 The Nationalist Chinese headed by Chiang Kai-Shek had tried to stop the Japanese invasion of Southern China at Shanghai. In doing so they had stopped the Japanese for a few months, in what is generally called the Stalingrad of the East. Unfortunately, the Nationalists had only a few divisions that were well trained and the equal of the Japanese troops. Oddly enough they had been trained by German officers. Those elite divisions were destroyed in the Battle for Shanghai. The author informs the reader of this background leading to the Battle for Nanjing. 

 The book goes from top echelon discussions of strategy and the war in general to stories about single soldiers on both sides of the war without missing a beat. You are shown how most Japanese strangely felt anger to the Chinese for not letting them take over their country. The book also shows the German (this again is odd considering their subsequent alliance with Japan), attempt at peace negotiations between the two powers. 

 The discussions between the highest Nationalists leaders about trying to fight for Nanjing, or just surrender the city, are shown to the reader. You get to see how the Japanese believed that once they captured Nanjing, the Chinese Capital, that the Nationalists would sue for peace. 

 Kudos to the author in being able to show us the top down view of the battles and still be able to tell the story of the individuals involved. The book does go into the hell of the the Rape of Nanjing, but it is not the book's focus. Inside you will find a good many maps that are very nicely drawn to help you to understand the campaign. There are also two different groups of photos showing the people and events in the book. Thank you Casemate Publishers for allowing me to review another excellent book from their stable.

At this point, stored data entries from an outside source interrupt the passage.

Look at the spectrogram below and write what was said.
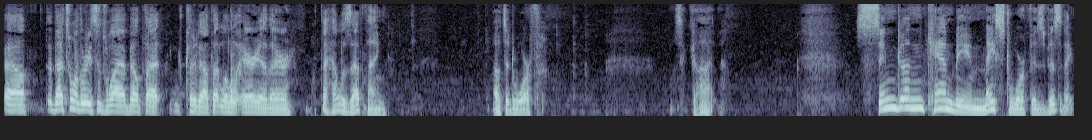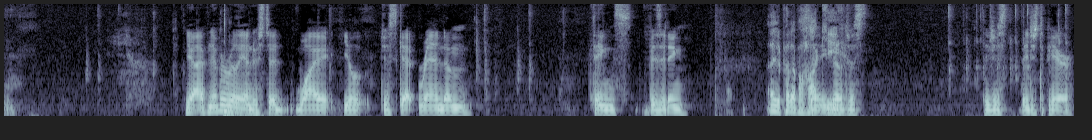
Well, that's one of the reasons why I built that, cleared out that little area there. What the hell is that thing? Oh, it's a dwarf. What's it got? Singun Canbeam Mace Dwarf is visiting. yeah, I've never really understood why you'll just get random things visiting. I need to put up a hotkey. They'll just they just they just appear.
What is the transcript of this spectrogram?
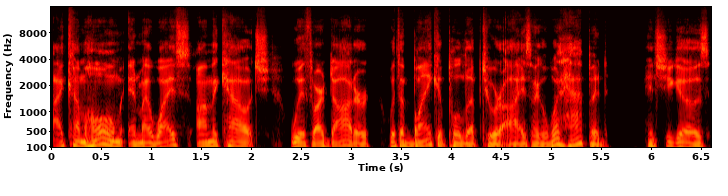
I come home and my wife's on the couch with our daughter with a blanket pulled up to her eyes. I go, what happened? And she goes,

Please also take a look at the author's 'Shanghai 1937: Stalingrad on the Yangtze'.


Book: Nanjing 1937: Battle for a Doomed City

Author: Peter Harmsen

Publisher: Casemate Publishers